There is absolutely no way to understand that 43,000 denominations EACH teaching a different ‘truth’ about God, can be considered as the same unity that exists in the Holy Trinity. The Holy Trinity is united in essence and doctrine, in will and love. Jesus said, ‘He who has seen Me, has seen the Father’ (John 14.9). Forty-three thousand denominations do not share essence, doctrine, will, and often hatred and judgment rather than love for each other; each Church professing they ‘have’ the truth and others are the Church in name only.
As Orthodox Christians we take seriously Jesus Christ’s prayer for unity in essence and doctrine, will and love. This is why we do not share Communion with those outside the Church or who are divided from the Church. The Eucharist is the expression of our unity in Orthodoxy, but it is not a vehicle to achieve that unity. As Orthodox Christians, with communities on every continent on the face of the Earth, we are already united with people of all races in the Holy and Sacred Chalice during Divine Liturgy. The Orthodox Church has already conquered racism globally. We just have a bit more work to do locally in our individual willingness to embrace others in our Churches.
So my invitation to the city of Florence… Come to Church, be Orthodox, and we will enjoy the unity that Christ calls each of us in our heart.
— Fr Athanasios Haros
This is going to be short, (but not short enough), because I have a lot of chores to do today. I noticed an article by Fr Haros from which I excerpted the last part. He talks about the unity of the Church and points out that there are forty-three thousand denominations, each teaching their own version of Christianity, so they cannot be the Church.
I have great respect for Fr Haros and for all clergy within the Greek Orthodox Church, but I disagree with them when they imply that those who do not belong to the Orthodox Church are ‘outside the Church.’ He says the reason we deny Communion to those ‘outside the Church’ is because we take seriously Christ’s prayer to the Father for unity in essence and doctrine.
Christ’s prayer to the Father in John’s gospel is for unity of essence, yes, but nowhere does Christ Himself even speak of doctrine. He never says, ‘Indoctrinate one another, as I have indoctrinated you,’ but only ‘Love one another, as I have loved you.’ I am not denying the place of doctrine, only pointing out that it is not Christ’s priority, nor does He deny anyone access to Him who wants it.
When it comes to doctrine, I would say that the doctrines of Christology take priority, who Christ is and what He does for us, over every other. I would also say that a vast majority of Christians believe what is symbolized so concisely in the Nicene Creed. Those who claim to be Christians and deny the historicity of the Church in its various forms and the historic doctrinal faith, I agree, need to be enlightened.

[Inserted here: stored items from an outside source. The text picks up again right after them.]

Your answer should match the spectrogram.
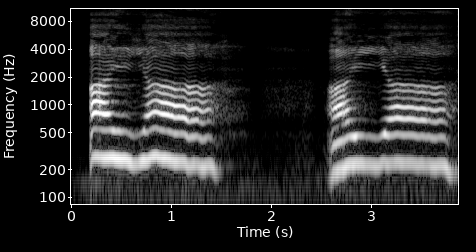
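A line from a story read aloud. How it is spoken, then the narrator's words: Old man moaning. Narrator (Russian): стонал старик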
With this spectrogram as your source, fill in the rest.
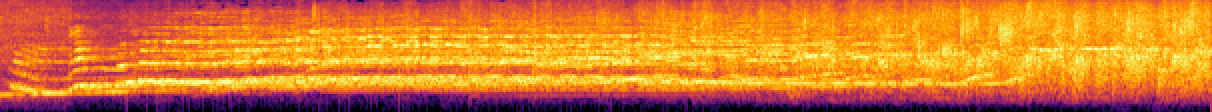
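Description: Women ululate loudly and shrilly.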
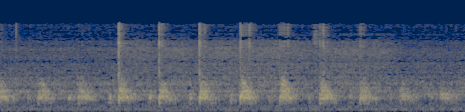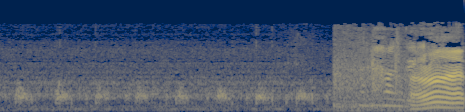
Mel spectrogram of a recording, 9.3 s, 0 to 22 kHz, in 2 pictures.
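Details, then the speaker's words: Rapid, regular whooshing fetal heartbeat on Doppler, about 150 beats per minute, heard during pregnancy. "we just finished you guys got to see little heartbeat and a few to hear it you got to hear it"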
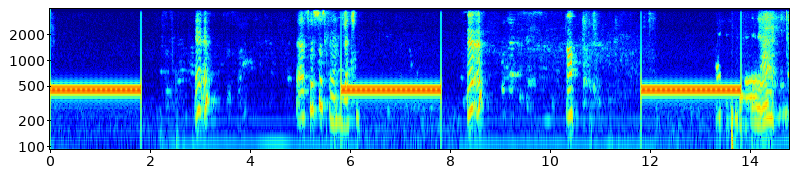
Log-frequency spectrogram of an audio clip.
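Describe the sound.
Telephone ringback tones on a line: three long, steady buzzing rings of about two seconds each, evenly spaced, with people talking and murmuring in the gaps between them.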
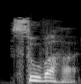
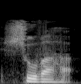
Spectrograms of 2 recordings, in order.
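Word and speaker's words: सुवः: Suvaha, not Shuvaha.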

But even they, for their mistaken ideologies and practices, cannot be denied to be members of Christ and the Church. It seems to me, the disunity in the Church derives not from what the majority of Christians believe about Christ’s identity and plan of salvation, but from disagreements that by and large stem from churchly matters, who do we listen to? who are we under? how do we do this or that?
The Orthodox Church holds the Church hostage by its over-protection of the Communion Cup. Christ does not need to be protected from the people either, which is the impression we often get from the manner in which sacramental theology is imparted to the laity. ‘No communion unless one is baptised and chrismated Orthodox and prepared under the guidance of their spiritual father.’ A nice formula, this.
The challenge for the Church of today is to discard the label ‘Orthodox’ if it means turning away Christians of other Nicene confessions: Catholics, Episcopalians, Lutherans, and Methodists at the very least, and probably Presbyterians, Brethren, and even some Baptists. The challenge is to not insist on uniformity in tradition and practice, laying burdens on others which we hardly satisfy ourselves.
The Church is the Church is the Church. It is the Communion of Love. Those who claim Christ are saved by Him because He saves even us in spite of our moral failings and, yes, even our doctrinal error, blindness and hypocrisy. The challenge for the Church is to be what it is, all human beings on earth, called to the life of salvation, in the process of being integrated with each other into a Body whose Head is Jesus.
Anything the Church does to excuse itself from this most extreme of all inclusivenesses gives the lie to that very Christ whom we say we take seriously when He asks His Father that we ‘all may be one’ as He and the Father are One. The challenge for the Church is not to ask other Christians to ‘come to Church, be Orthodox,’ but to demonstrate how Christ is among us, all of us, who believe in Jesus Christ.
Whatever ‘Church’ is willing to take the first step will be first to cross the Finish Line. The ‘God-protected City’ needs no walls, since Christ and the Theotokos are its salvation. ‘Let us, who mystically represent the cherubim and sing the thrice-holy hymn to the life-giving trinity, lay aside all worldly cares,’ for if we take this seriously, ‘we will receive the King of all, visibly escorted by the angelic hosts. Alleluia, alleluia, alleluia.’